Personal finance has become one of the biggest concerns for families all over the world. According to the OECD, the household savings rate has declined in all major economies in the past decade or so. Whether it's the millennials or the Gen-Z community (who are just entering the workforce), a healthy savings habit and a debt-free existence have become a major life goal.
If you don’t know how to start managing your finance, set a goal. How much do you want to save every month? What number do you expect to see in your bank account upon graduation?
If you have an immediate cash flow problem, then the quickest fix might be a short-term financing solution. It’s the fastest way to get money in your bank account if you don’t plan on receiving any large revenue payments within the next day. Find out in this article, the 3 best options for your business in Hong Kong for short-term cash flow solutions.
According to PRNewswire.com, virtual card payments make up 50% of all B2B payments. Suppliers are accepting virtual card payments now more than ever before, but many still rely on outdated payment methods because they believe the fees don’t outweigh the benefits. Despite the most common objections for refusing to accept card payments, virtual cards offer clear benefits suppliers simply can’t ignore.
In the first article of this series we talked about why businesses should worry about measuring cash flow instead of profit. Today, we want provide a walkthrough of how small businesses can actually measure cash flow with minimal accounting knowledge.
The general definition of working capital is the amount of money used for financing the day-to-day operations of a business. However, what does this definition actually mean in practice? Is it the amount of money in the bank account of your business? Is it the amount sitting in the cash register?
82% of businesses fail due to poor cash flow management. Especially If you are a new SME (where cash management is especially challenging), it should be a key area of focus as you get your business up and running.
Startups live and die by their cash. According to a recent CB Insights study of 101 startup failures, running out of cash is the second biggest reason why startups fail, ahead of having the wrong team, competition, and pricing issues.
Whether it’s rent, utilities, equipment or salary -there are expenses, both small and large, to manage as part of the business.
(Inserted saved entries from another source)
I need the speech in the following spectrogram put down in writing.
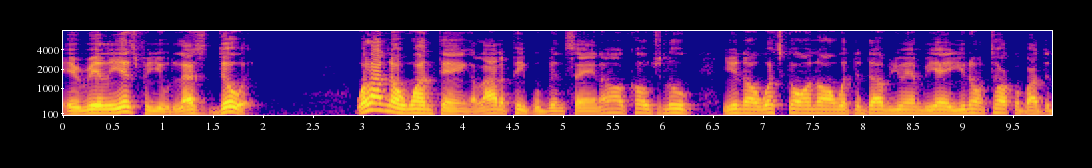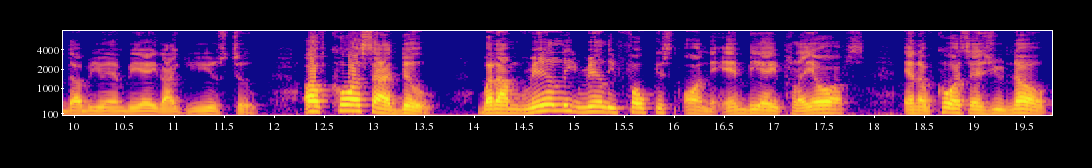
It really is for you. Let's do it. Well, I know one thing. A lot of people have been saying, oh, Coach Luke, you know, what's going on with the WNBA? You don't talk about the WNBA like you used to. Of course I do. But I'm really, really focused on the NBA playoffs. And of course, as you know,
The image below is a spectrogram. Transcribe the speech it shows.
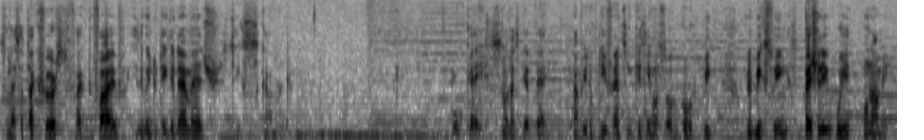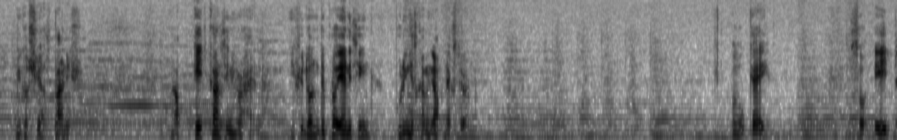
So let's attack first, 5 to 5. He's going to take the damage, 6 card. Okay, so let's get back a bit of defense in case he wants to go big, with a big swing, especially with Onami, because she has Banish. Now, 8 cards in your hand. If you don't deploy anything, Pudding is coming up next turn. Okay, so 8,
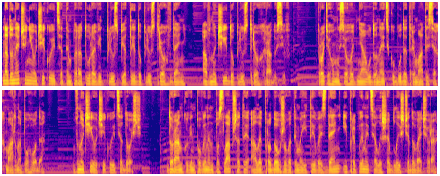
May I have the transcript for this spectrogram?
На Донеччині очікується температура від плюс 5 до плюс 3 в день, а вночі до плюс 3 градусів. Протягом усього дня у Донецьку буде триматися хмарна погода. Вночі очікується дощ. До ранку він повинен послабшати, але продовжуватиме йти весь день і припиниться лише ближче до вечора.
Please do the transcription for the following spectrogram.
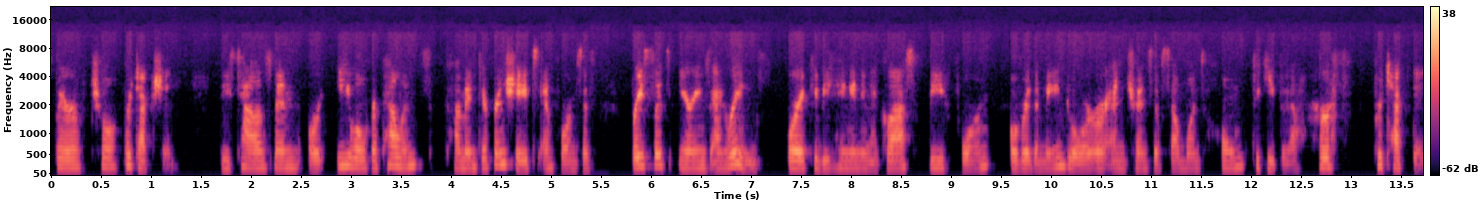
spiritual protection. These talismans or evil repellents come in different shapes and forms as bracelets, earrings, and rings, or it could be hanging in a glass bead form over the main door or entrance of someone's home to keep the hearth protected.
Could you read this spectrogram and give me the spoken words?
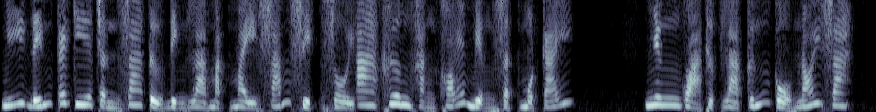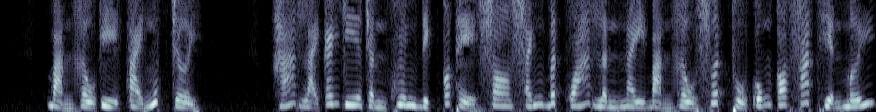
Nghĩ đến cái kia trần gia tử định là mặt mày xám xịt rồi a Khương Hằng khóe miệng giật một cái. Nhưng quả thực là cứng cổ nói ra. Bản hầu kỳ tài ngút trời. Há lại cái kia Trần Khuyên Địch có thể so sánh bất quá lần này bản hầu xuất thủ cũng có phát hiện mới.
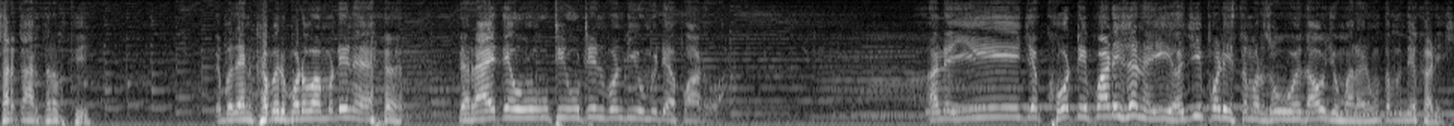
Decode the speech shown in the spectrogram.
સરકાર તરફથી. એ બધાને ખબર પડવા મળી ને, તે રાતે ઉઠી ઉઠીને વંડિયું મીડિયા પાડવા. અને એ જે ખોટી પાડી છે ને એ હજી પડીશ તમારે જોવું હોય તો આવજો મારા, હું તમને દેખાડીશ.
To support daily operations and potential business expansion, you should ensure that you have sufficient cash on hand to run your business.